China is likely to see the largest increase in its defence budget in the next four years and Britain the biggest decrease, a defence information group said in its industry survey today.

world Updated: Jul 27, 2010 19:41 IST

China is likely to see the largest increase in its defence budget in the next four years and Britain the biggest decrease, a defence information group said in its industry survey on Tuesday.

Reduced defence spending in Western Europe and the United States will encourage greater competition for contracts between defence firms, but also collaboration on some projects to cut costs and penetrate new markets, the survey also said.

"Expectations of static or falling spending in established defence markets has put an emphasis on emerging markets," IHS Jane's defence information group said in its survey.

Some 80 per cent of the roughly 300 defence industry contacts surveyed expected China's defence budget to rise, with Jane's forecasting an increase of some 56 per cent by 2014.

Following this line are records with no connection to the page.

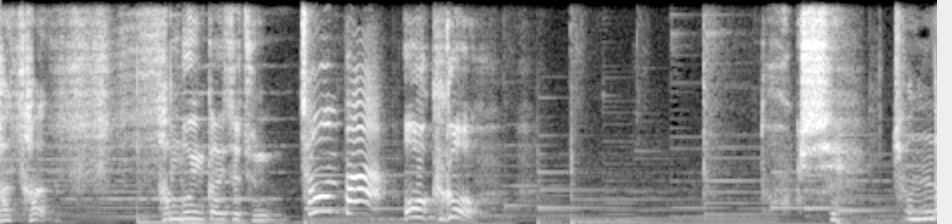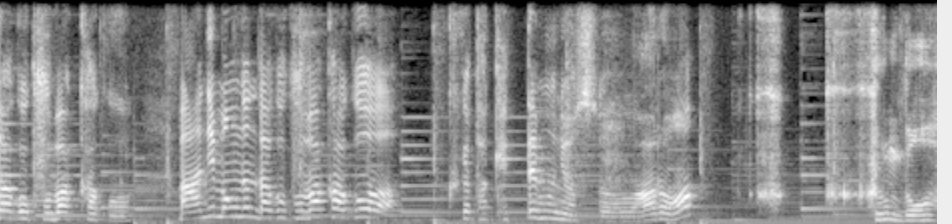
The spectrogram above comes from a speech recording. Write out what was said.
사, 사, 사, 산부인과에서 준, 초음파 어, 그거! 너 혹시, 존다고 구박하고 많이 먹는다고 구박하고 그게 다 걔 때문이었어 알아? 그럼 너,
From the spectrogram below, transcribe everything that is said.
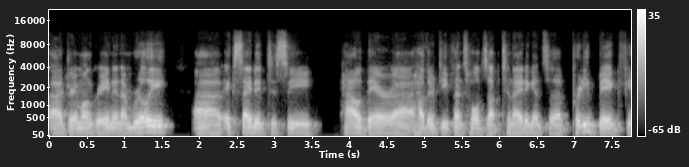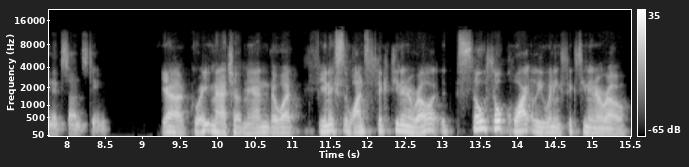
uh, Draymond Green, and I'm really uh, excited to see how their uh, how their defense holds up tonight against a pretty big Phoenix Suns team. Yeah, great matchup, man. The what Phoenix won 16 in a row, so so quietly winning 16 in a row.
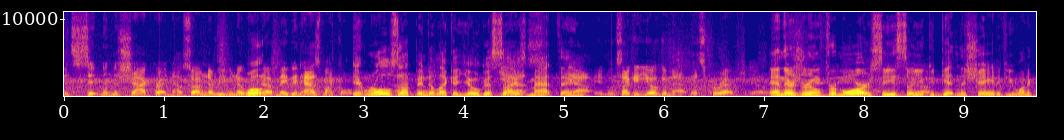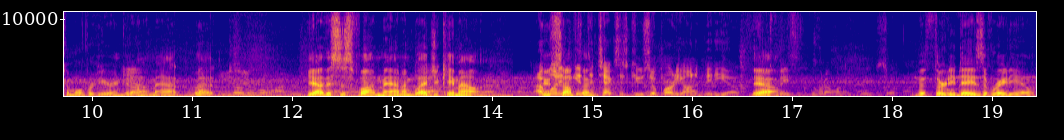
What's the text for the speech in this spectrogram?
It's sitting in the shack right now, so I've never even opened Well, it up. Maybe it has my call. It rolls up into like a yoga size Yes. mat thing. Yeah, it looks like a yoga mat. That's correct. And there's room for more. See, so you could get in the shade if you want to come over here and get on the mat. But Totally. yeah, this is fun, man. I'm glad you came out. I Do wanted something. to get the Texas QSO party on a video. Yeah. That's basically what I wanted. So The 30 days of radio.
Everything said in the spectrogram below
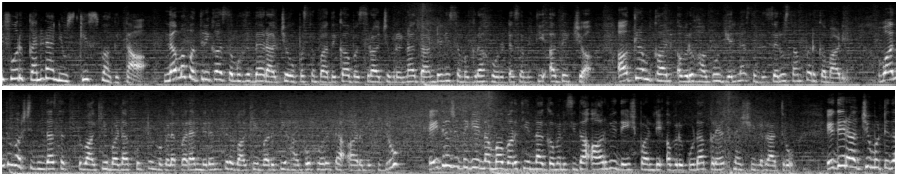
ಟ್ವೆಂಟಿ ಫೋರ್ ಕನ್ನಡ ನ್ಯೂಸ್ಗೆ ಸ್ವಾಗತ. ನಮ್ಮ ಪತ್ರಿಕಾ ಸಮೂಹದ ರಾಜ್ಯ ಉಪಸಂಪಾದಕ ಬಸವರಾಜ್ ಅವರನ್ನ ದಾಂಡೇಲಿ ಸಮಗ್ರ ಹೋರಾಟ ಸಮಿತಿ ಅಧ್ಯಕ್ಷ ಅಕ್ರಮ್ ಖಾನ್ ಅವರು ಹಾಗೂ ಎಲ್ಲ ಸದಸ್ಯರು ಸಂಪರ್ಕ ಮಾಡಿ ಒಂದು ವರ್ಷದಿಂದ ಸತತವಾಗಿ ಬಡ ಕುಟುಂಬಗಳ ಪರ ನಿರಂತರವಾಗಿ ವರದಿ ಹಾಗೂ ಹೋರಾಟ ಆರಂಭಿಸಿದ್ರು. ಇದರ ಜೊತೆಗೆ ನಮ್ಮ ವರದಿಯನ್ನ ಗಮನಿಸಿದ ಆರ್ ವಿ ದೇಶಪಾಂಡೆ ಅವರು ಕೂಡ ಪ್ರಯತ್ನಶೀಲರಾದರು. ಇದೇ ರಾಜ್ಯ ಮಟ್ಟದ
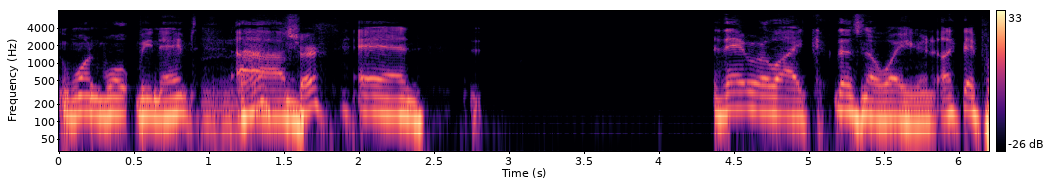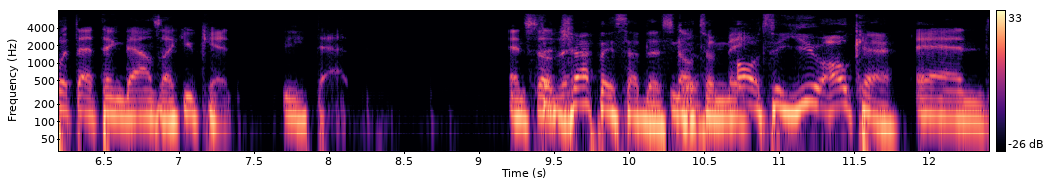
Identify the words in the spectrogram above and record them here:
One won't be named. Yeah, sure. And they were like, "There's no way you're gonna like." They put that thing down. It's like you can't eat that. And so the- Jeff, they said this. No, too. to me. Oh, to you. Okay. and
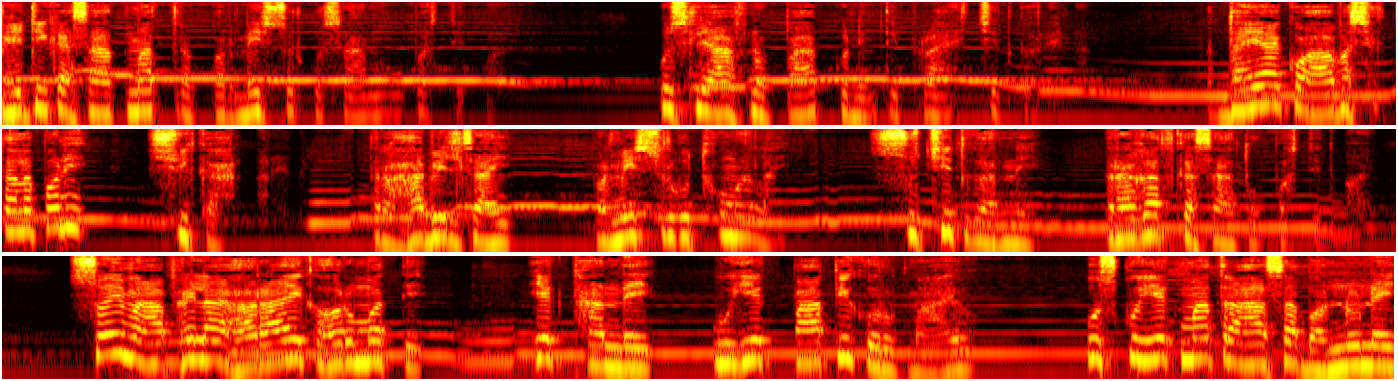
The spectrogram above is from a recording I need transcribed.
भेटीका साथ मात्र परमेश्वरको सामु उपस्थित भयो। उसले आफ्नो पापको निम्ति प्रायश्चित गरेन दयाको आवश्यकतालाई पनि स्वीकार गरेन। तर हाबिल चाहिँ परमेश्वरको थुमालाई सूचित गर्ने रगतका साथ उपस्थित भयो। स्वयं आफैलाई हराएकोहरूमध्ये एक ठान्दै ऊ एक पापीको रूपमा आयो। उसको एकमात्र आशा भन्नु नै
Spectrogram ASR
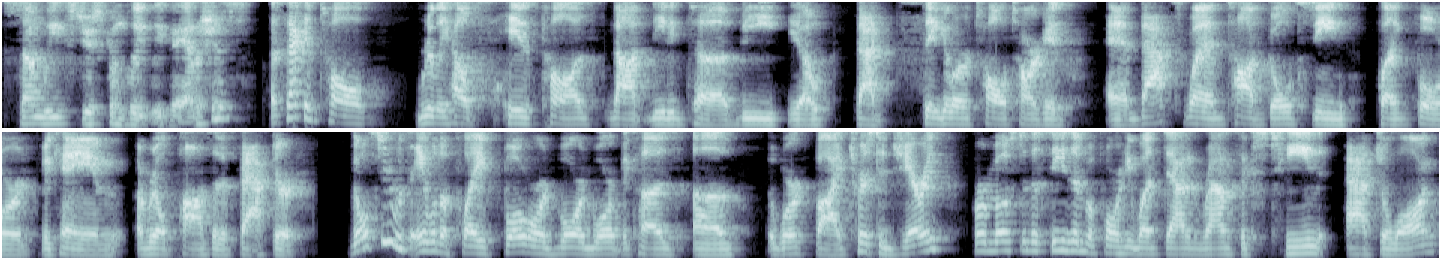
some weeks just completely vanishes. A second tall really helps his cause, not needing to be, you know, that singular tall target. And that's when Todd Goldstein playing forward became a real positive factor. Goldstein was able to play forward more and more because of the work by Tristan Xerri for most of the season before he went down in round 16 at Geelong.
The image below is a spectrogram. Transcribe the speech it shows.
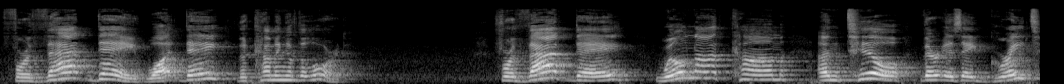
For that day, what day? The coming of the Lord. For that day will not come until there is a great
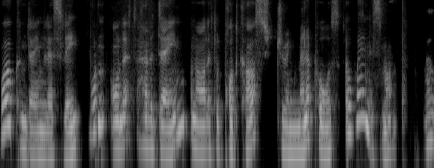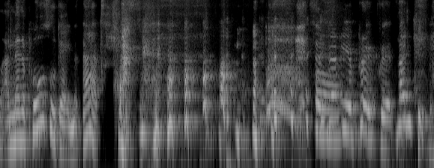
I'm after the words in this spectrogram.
Welcome, Dame Lesley. What an honour to have a dame on our little podcast during Menopause Awareness Month. Well, a menopausal dame at that. so very oh. appropriate. Thank you.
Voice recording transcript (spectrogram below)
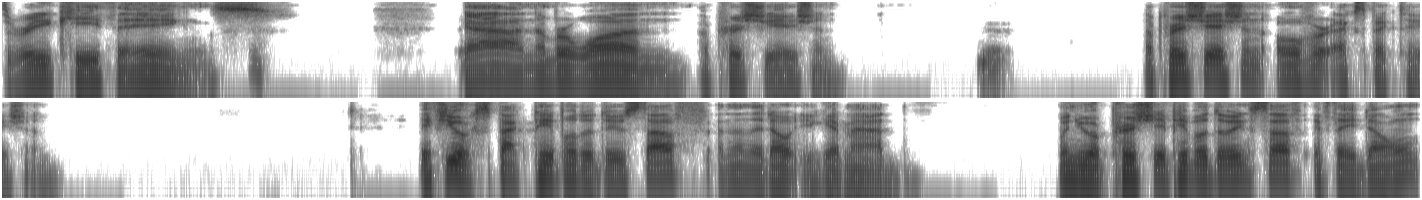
Three key things. Yeah, number one, appreciation. Yeah, appreciation over expectation. If you expect people to do stuff and then they don't, you get mad. When you appreciate people doing stuff, if they don't,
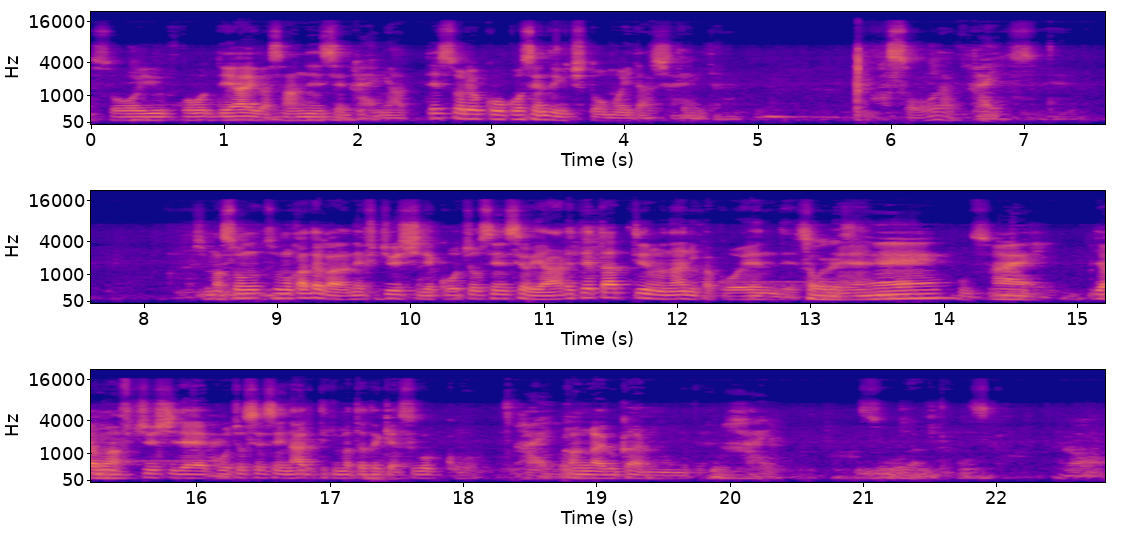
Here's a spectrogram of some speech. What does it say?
そういうこう出会いが3年生の時にあって、それを高校生の時にちょっと思い出してみたいな、あそうだったんですね、まあ、そのその方がね府中市で校長先生をやられてたっていうのも何かこう縁ですそうですね。そうです。ねはい。じゃあまあ府中市で校長先生になるって決まった時はすごくこはい。う感慨深いものみたいな。はい。そうだったんですか。あの、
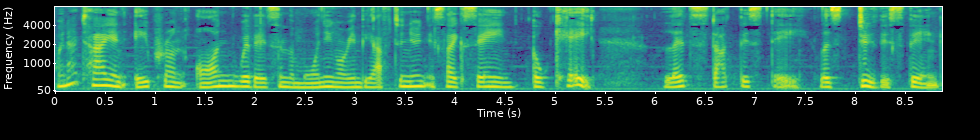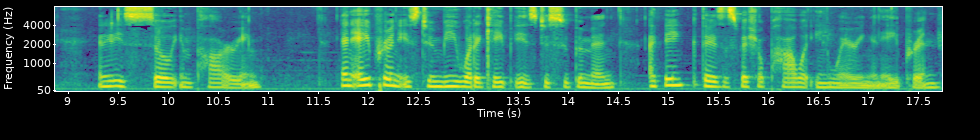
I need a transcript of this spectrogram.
when I tie an apron on, whether it's in the morning or in the afternoon, it's like saying, okay, let's start this day, let's do this thing. And it is so empowering. An apron is to me what a cape is to Superman. I think there's a special power in wearing an apron.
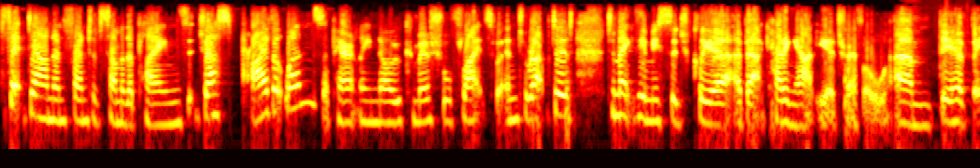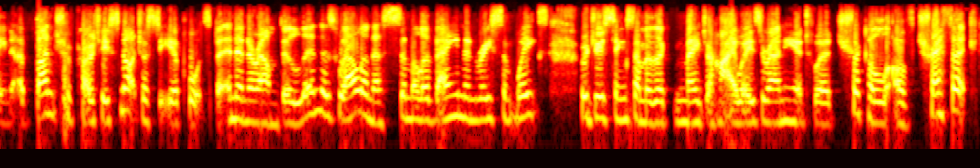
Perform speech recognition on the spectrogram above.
sat down in front of some of the planes, just private ones. Apparently, no commercial flights were interrupted to make their message clear about cutting out air travel. Um, there have been a bunch of protests, not just at airports, but in and around Berlin as well, in a similar vein in recent weeks, reducing some of the major highways around here to a trickle of traffic.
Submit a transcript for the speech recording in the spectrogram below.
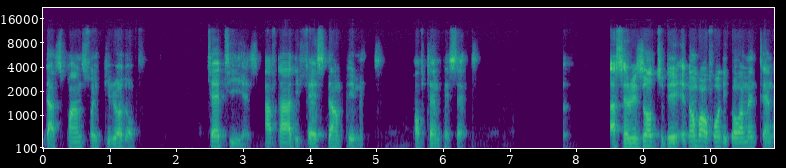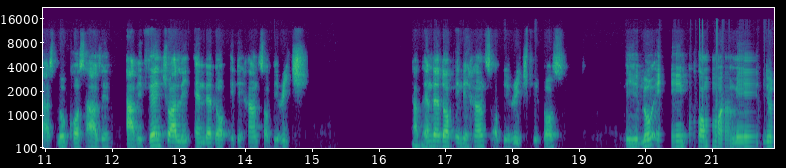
that spans for a period of 30 years after the first down payment of 10%? As a result, today, a number of what the government tend as low-cost housing have eventually ended up in the hands of the rich. Have ended up in the hands of the rich because the low income and middle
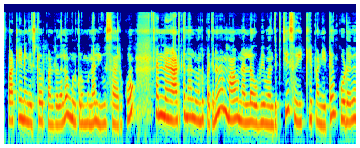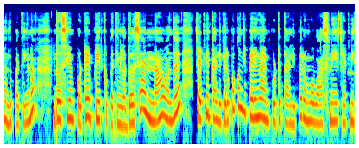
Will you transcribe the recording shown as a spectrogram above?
ஸ்பாட்லேயே நீங்கள் ஸ்டோர் பண்ணுறதால உங்களுக்கு ரொம்ப நாள் யூஸாக இருக்கும். அண்ட் அடுத்த நாள் வந்து பார்த்திங்கன்னா மாவு நல்லா உபி வந்துடுச்சு. ஸோ இட்லி பண்ணிவிட்டேன் கூடவே வந்து பார்த்திங்கன்னா தோசையும் போட்டேன். எப்படி இருக்குது பார்த்தீங்களா தோசை? அண்ட் நான் வந்து சட்னி தாளிக்கிறப்போ கொஞ்சம் பெருங்காயம் போட்டு தாளிப்பேன். ரொம்ப வாசனையாக சட்னி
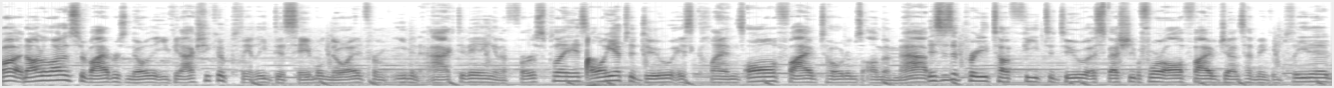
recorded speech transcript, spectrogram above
but not a lot of survivors know that you can actually completely disable Noed from even activating in the first place. All you have to do is cleanse all five totems on the map. This is a pretty tough feat to do, especially before all five gens have been completed.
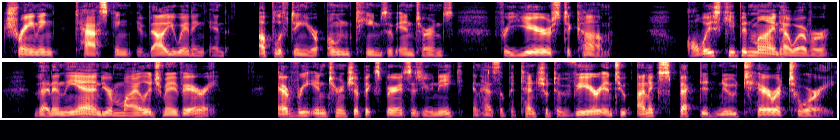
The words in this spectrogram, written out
training, tasking, evaluating, and uplifting your own teams of interns for years to come. Always keep in mind, however, that in the end, your mileage may vary. Every internship experience is unique and has the potential to veer into unexpected new territory.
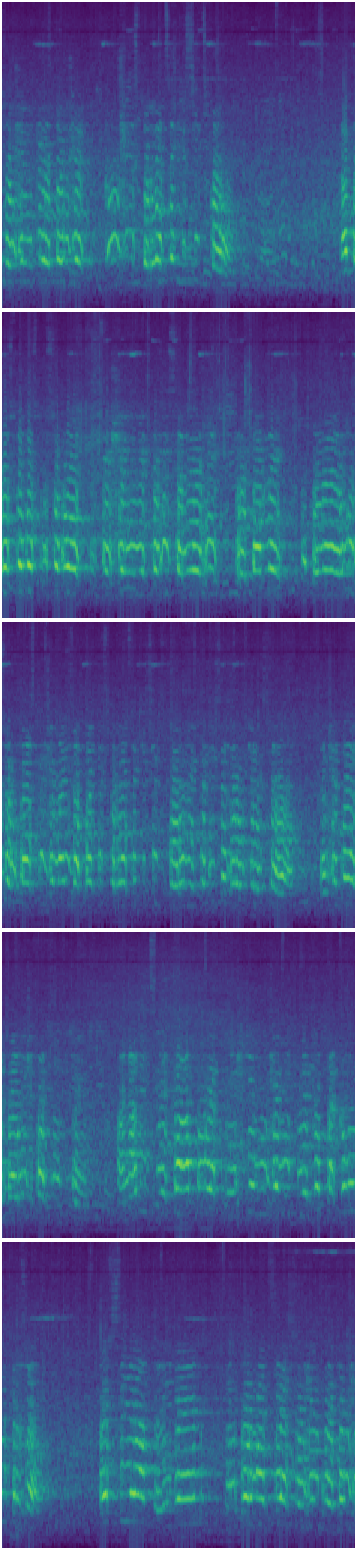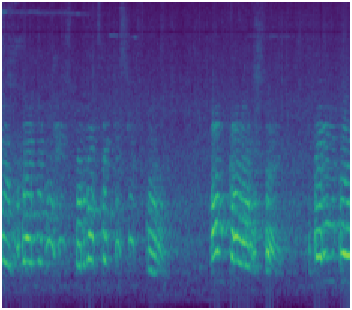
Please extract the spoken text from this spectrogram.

About 44 per cent expected a fall in Britain's defence spending over the same period, and Jane's said it expected a decrease of about 17 per cent.

China's official 2010 defence budget is $78 billion, although some analysts say the real figure is likely to be higher, and Britain's is $56 billion.

India, South Korea, Brazil and Russia are also expected to spend more, while the governments of established Western defence markets are forecast to slash defence budgets to tackle budget deficits caused by the 2008 financial crisis.

Collaboration
Outside North America, survey respondents expected more consolidation among defence firms because of smaller orders. Jane's said this would be unlikely in more mature markets such as North America because of previous consolidation in response to previous downturns, and also due to competition rules.

Instead, firms in mature markets are more likely to collaborate, and larger firms to divest part of their business.

"Divestments by the top tiers are probable, while it is reasonable to expect a new class of middle-tier contractors to emerge to fill perceived vacuums," Jane's said.

"Calls for more joint activity have been particularly loud in the European Union in order to overcome overlap of capabilities during a period of austerity."

As firms search for more business abroad, they may have to collaborate with local partners to gain access to sensitive strategic defence contracts.

Despite expectations of constrained defence spending in the West, most of those surveyed expected to be in a "better position" within a year, and the number of people employed by their organisation to remain the same.

Jane's said one reason for the optimism could be that many respondents said they planned to increase their exposure to other industries, such as consultancy, information technology, commercial aerospace and nuclear and alternative energy.

The survey was conducted between Jan 28 and Feb 23.